We’ve all seen them – the statues or public art that have seemingly always been there. You may wonder what was going through the artist’s mind when they were created. Detroit and its surrounding suburbs have many perplexing pieces. Take a tour around the city to see some head-scratching artwork.
The Heidelberg Project
3600 Heidelberg St.
Detroit, MI 48207
The Heidelberg Project is one of Detroit’s most famous art projects and bills itself as an “outdoor community art environment.” It was started in 1986 by Tyree Gunton, a Detroit resident and artist, and recently celebrated its 25th anniversary. You have likely seen the work of this group scattered throughout the city in unassuming places. Unfortunately in 1991 and 1999, some of its projects were demolished due to them being a barrier for urban planning. Despite the destruction, the organization prevails. The Heidelberg Project’s long-term goal is to make a two-block area into a cultural village of sorts and to transform unused houses into works of art.
12087 Klinger St. (alley in back)
Hamtramck, MI 48211
Hamtramck Disneyland is located in one Hamtramck resident’s backyard. The resident, Dmytro Szylak, started his project in 1992 and finished it in 1999. Dmytro uses a carnival theme and has put installations together to be reminiscent of Disneyland with items like plastic horses and yellow and red propellers. The art “exhibit,” so to speak, has lights and music that can be turned on and includes some Disneyland characters. To get to Hamtramck Disneyland, take I-75 south and exit at Caniff. Then take Joseph Campau north until you find the alley located between Sobieski and Klinger Streets.
MBAD African Bead Museum (exterior)
6559 Grand River Ave.
Detroit, MI 48208
Inside the MBAD African Bead Museum, you can find a collection from the fourth African bead museum to open in the United States. The museum curator, Olayami Dabls, has lectured about African culture for the past 30 years and was a founder of the African American Sports Hall of Fame. He and S. Jill Miller founded the museum in 1985 and in 1998, it found a new 17,500-square-foot home donated by Mrs. Ardie Reddick. The outside of the African Bead Museum is the part relevant to this article, as it is covered in many bright patterns and also fragments of mirrors, including African motifs blended throughout.
Russell Industrial Center – Lion (Chimera) Mural
1600 Clay Ave.
Detroit, MI 48211
The Russell Bazaar itself is a marketplace that is located at the I-75/I-94 junction and next to it is the Russell Industrial Center.

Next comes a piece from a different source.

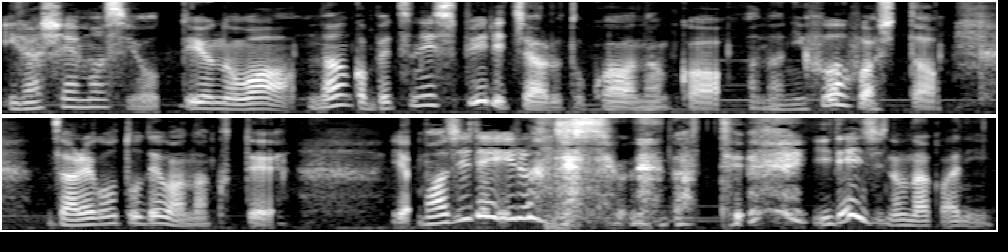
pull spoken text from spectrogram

The lion mural is located next door to the Bazaar on building #2 of the Russell Industrial Center. This lion is actually a chimera, since it has wings, and is very finely detailed. There are hints of the city’s sports teams in the mural as well. If you look closely, you can spot a Red Wings symbol within the wings. The chimera spans 4,000 square feet and is Michigan’s largest spray-paint mural. It was painted by artist Kobie Solomon in 2010.

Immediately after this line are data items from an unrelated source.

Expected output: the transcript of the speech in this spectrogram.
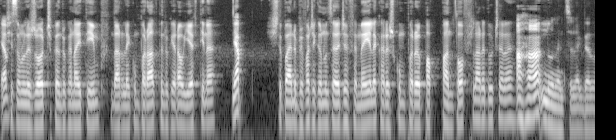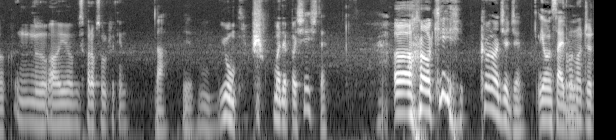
Yep. și să nu le joci pentru că n-ai timp, dar le-ai cumpărat pentru că erau ieftine. Yep. Și după aia ne prefacem că nu înțelegem femeile care își cumpără pa- pantofi la reducere. Aha, nu le înțeleg deloc. Nu, a, eu, mi se pare absolut cretin. Da. E, eu, mă depășește. Uh, ok. Chrono GG. E un site Chrono bun. GG.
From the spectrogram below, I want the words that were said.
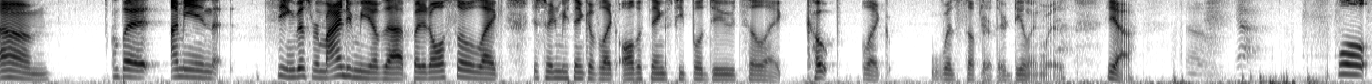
Um, but I mean, seeing this reminded me of that, but it also like just made me think of like all the things people do to like cope like with stuff that they're dealing with. Yeah. Um, yeah. Well,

University of Michigan Museum of Art (UMMA) – “Orion” Sculpture
525 S. State St.
Ann Arbor, MI 48109
Students and visitors can’t miss the giant red sculpture on State Street in front of the University of Michigan Museum of Art that was installed in October 2008. The “Orion” sculpture by Mark di Suvero is on long-term loan to UMMA and took about five hours to assemble, as originally it came to UMMA in pieces. The sculpture was originally located at Millennium Park in Chicago and is 53 feet high. The artist chose the name “Orion” for his piece because of the hunter from Greek mythology who has the constellation named after him. He chose to paint it an orange-red hue to create “contrast” between the piece and the sky.
Corner of Maple Road and Peabody St.

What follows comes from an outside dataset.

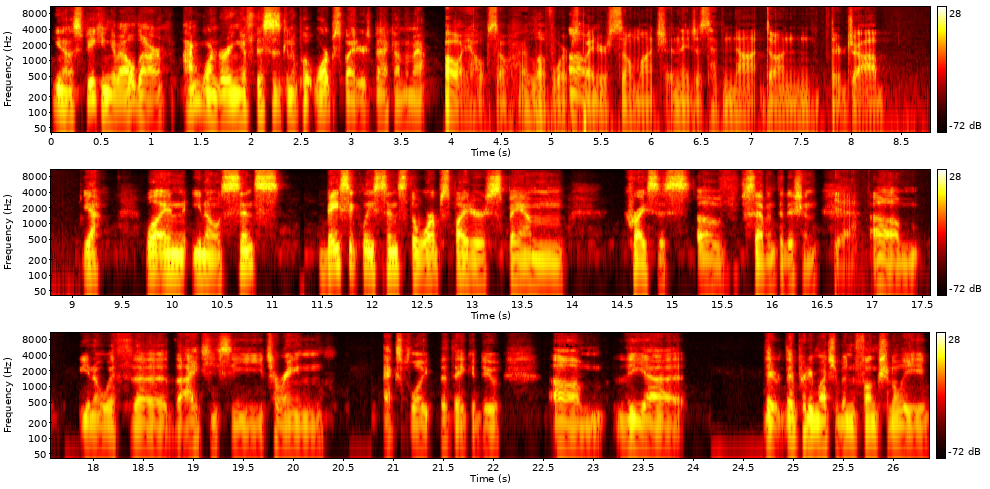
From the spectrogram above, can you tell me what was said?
you know speaking of Eldar, I'm wondering if this is going to put warp spiders back on the map. Oh, I hope so. I love warp um, spiders so much, and they just have not done their job. Yeah, well, and you know since basically since the warp spider spam crisis of seventh edition, yeah, um, you know with the the ITC terrain exploit that they could do. Um, the uh, they they pretty much have been functionally,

Birmingham, MI 48009
“L.O.L.” was designed by Kirk Newman and stands at the corner of Maple and Peabody Streets in Birmingham. Though you might be puzzled by the name, thinking it means “laugh out loud” like the internet slang, the artist has said he meant for it to mean “Lots of Luck” or “Lots of Love.” The installation was made for the anniversary of Greenleaf Trust’s southeast Michigan office and it’s on long-term loan to the city of Birmingham from the Catalyst Development Company. The sculpture looks to be of a woman wearing high heels and a man with a briefcase, presumably striding to work. It was created at Newman’s studio in downtown Kalamazoo and has been standing in downtown Birmingham since July of 2011.
Liz Parker is a freelance writer and a University of Michigan graduate with a degree in Creative Writing and Literature. Her work can be found at Examiner.com.